Cut to a shadowy form in a trucker hat meandering in the next aisle. A swath of light comes down just far enough so you can see his eyes, wily and blue, glint knowingly. Meet Red Line Dickie, the voice continues. As far as Mom's boyfriends went, he was actually okay. He tolerated me, because he found me useful.
The kid walks the next aisle, pockets a battery. Red Line does a little nod. They do a separate stroll for the door. Then, off-frame, the unmistakable click of a shotgun's safety being switched. The rumble:
"Tell your brat to empty his pockets."
A close-up of Red Line's mouth: luscious, cruel lips, yellow teeth. Jaw unhinging softly as he bellows, "Run!"
The scene fragments, goes sharp and bright. There's the sound of shots fired—the frames go crimson at the pops—as Red Line and Kid Mel scrabble to a waiting truck. They throw themselves inside. The truck takes off.
Didn't even have time to tell him I was a girl, Mel's voiceover says.
In the motion of the truck, Red Line whips off his hat, reaches out his hand. Kid Mel smacks a bunch of batteries into it, then slowly removes the Skittles from her pocket and tips the contents, careening in the light, into her mouth. Red Line taught me one of the most important lessons I ever learned, the voice says. Never work for free.
"Mel Vaught and Sharon Kisses," the announcer says. Someone pushes us out, and there we are.
I've seen the footage: the way Mel steps up to the mic, blinking, eyes almost rheumy under the lights (we are both breathtakingly stoned), hair blinding white, and me behind her (looking really good, actually, I can see that now; mouth painted red, hair piled high, giggling). She's handed the Hollingsworth platter. Speaks briefly, gestures to me. It seems, on film, that I need to be beckoned, that I don't want to speak. She has to pull me in, hand on my lower back: Go.

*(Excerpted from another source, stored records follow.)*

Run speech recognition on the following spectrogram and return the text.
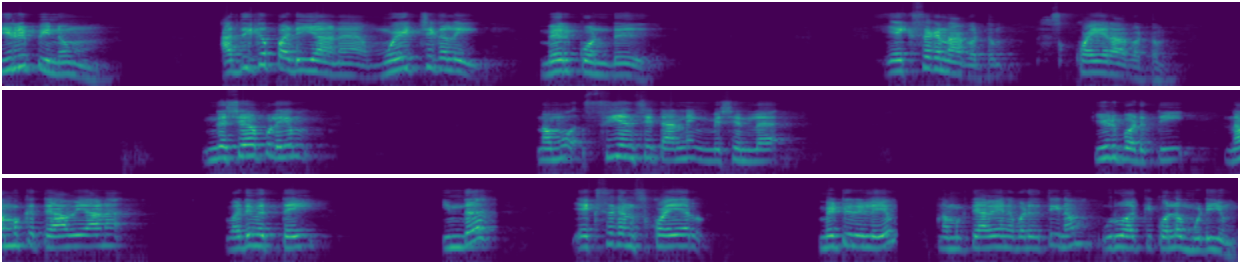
இருப்பினும் அதிகப்படியான முயற்சிகளை மேற்கொண்டு எக்ஸகன் ஆகட்டும் ஸ்கொயர் ஆகட்டும் இந்த ஷேப்லையும் நம்ம சிஎன்சி டர்னிங் மிஷினில் ஈடுபடுத்தி நமக்கு தேவையான வடிவத்தை இந்த எக்ஸகன் ஸ்கொயர் மெட்டீரியலையும் நமக்கு தேவையான வடிவத்தை நாம் உருவாக்கி கொள்ள முடியும்.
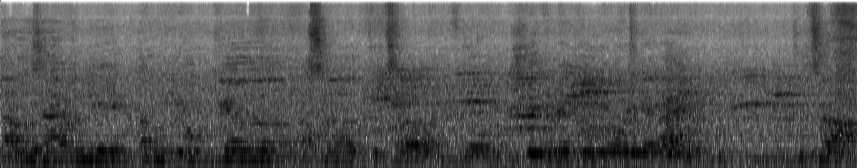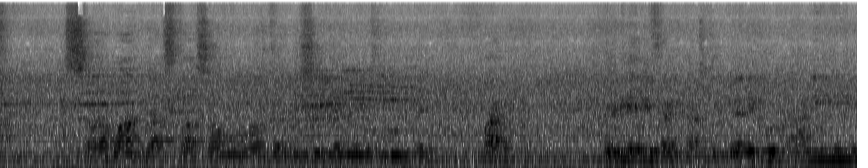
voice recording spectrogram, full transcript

In the recordings, I don't look anything like how I felt that night, so well concealed am I below the layers of manners and makeup. I don't trust myself to diverge from the script. I can't be funny like Mel; God knows if I tried I'd blow my load on a knock-knock joke. So I make my remarks short: Thank you, you don't know how much this means. Something forgettable, something I forget right after I watch the video. But whatever it is, I mean it.
Used with permission of Random House. Copyright © 2017 by Kayla Rae Whitaker.
Kayla Rae Whitakerwas born and raised in Kentucky. She is a graduate of the University of Kentucky and of New York University's MFA program, which she attended as a Jack Kent Cooke Graduate Scholar. She lives in Louisville. THE ANIMATORS is her first novel. Connect with her on Twitter or her website.